*Your objective*.
Print out each entry without alteration, and keep the pictures out.

Dataset records
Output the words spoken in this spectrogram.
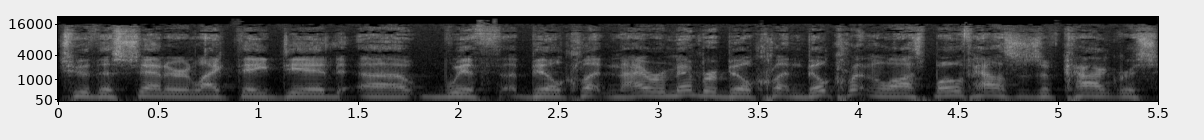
to the center like they did uh, with Bill Clinton. I remember Bill Clinton. Bill Clinton lost both houses of Congress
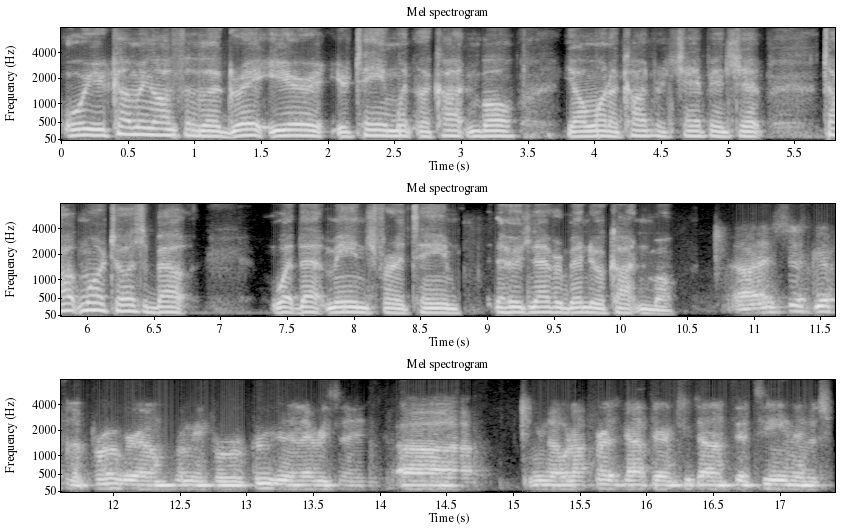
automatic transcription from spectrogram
Well, you're coming off of a great year. Your team went to the Cotton Bowl. Y'all won a conference championship. Talk more to us about what that means for a team who's never been to a Cotton Bowl. Uh, it's just good for the program. I mean, for recruiting and everything. Uh, you know, when I first got there in 2015, it was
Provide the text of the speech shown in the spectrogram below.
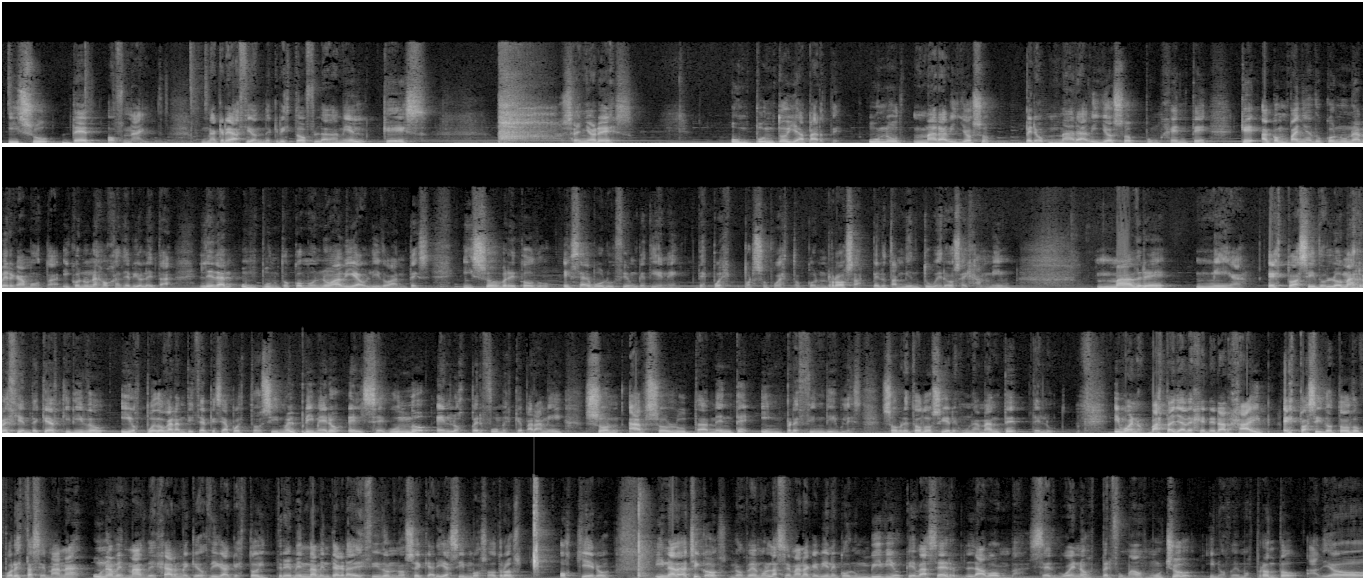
y su Dead of Night, una creación de Christophe Ladamiel que es, señores, un punto y aparte, un maravilloso pero maravilloso, pungente, que acompañado con una bergamota y con unas hojas de violeta le dan un punto como no había olido antes y sobre todo esa evolución que tiene, después por supuesto con rosas, pero también tuberosa y jazmín, madre mía. Esto ha sido lo más reciente que he adquirido y os puedo garantizar que se ha puesto, si no el primero, el segundo en los perfumes que para mí son absolutamente imprescindibles, sobre todo si eres un amante de luz. Y bueno, basta ya de generar hype. Esto ha sido todo por esta semana. Una vez más, dejarme que os diga que estoy tremendamente agradecido. No sé qué haría sin vosotros. Os quiero. Y nada chicos, nos vemos la semana que viene con un vídeo que va a ser la bomba. Sed buenos, perfumaos mucho y nos vemos pronto. Adiós.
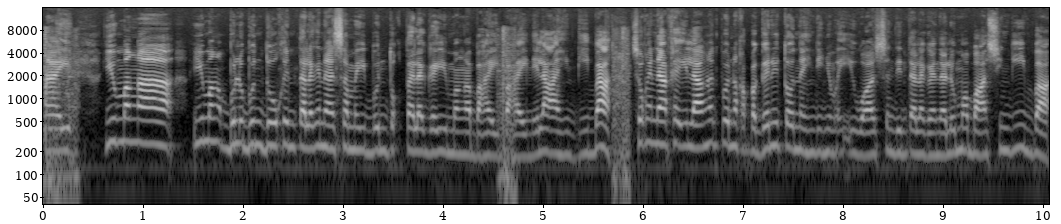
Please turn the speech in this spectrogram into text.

*Answer section*.
Output the words spoken in this spectrogram.
to the center like they did uh, with Bill Clinton. I remember Bill Clinton. Bill Clinton lost both houses of Congress
automatic transcription from spectrogram
Well, you're coming off of a great year. Your team went to the Cotton Bowl. Y'all won a conference championship. Talk more to us about what that means for a team who's never been to a Cotton Bowl. Uh, it's just good for the program. I mean, for recruiting and everything. Uh, you know, when I first got there in 2015, it was
Provide the text of the speech shown in the spectrogram below.
y su Dead of Night, una creación de Christophe Ladamiel que es, señores, un punto y aparte, un maravilloso pero maravilloso, pungente, que acompañado con una bergamota y con unas hojas de violeta le dan un punto como no había olido antes y sobre todo esa evolución que tiene, después por supuesto con rosas, pero también tuberosa y jazmín, madre mía. Esto ha sido lo más reciente que he adquirido y os puedo garantizar que se ha puesto, si no el primero, el segundo en los perfumes que para mí son absolutamente imprescindibles, sobre todo si eres un amante de luz. Y bueno, basta ya de generar hype. Esto ha sido todo por esta semana. Una vez más, dejarme que os diga que estoy tremendamente agradecido. No sé qué haría sin vosotros. Os quiero. Y nada chicos, nos vemos la semana que viene con un vídeo que va a ser la bomba. Sed buenos, perfumaos mucho y nos vemos pronto. Adiós.
Please turn the speech in this spectrogram into text.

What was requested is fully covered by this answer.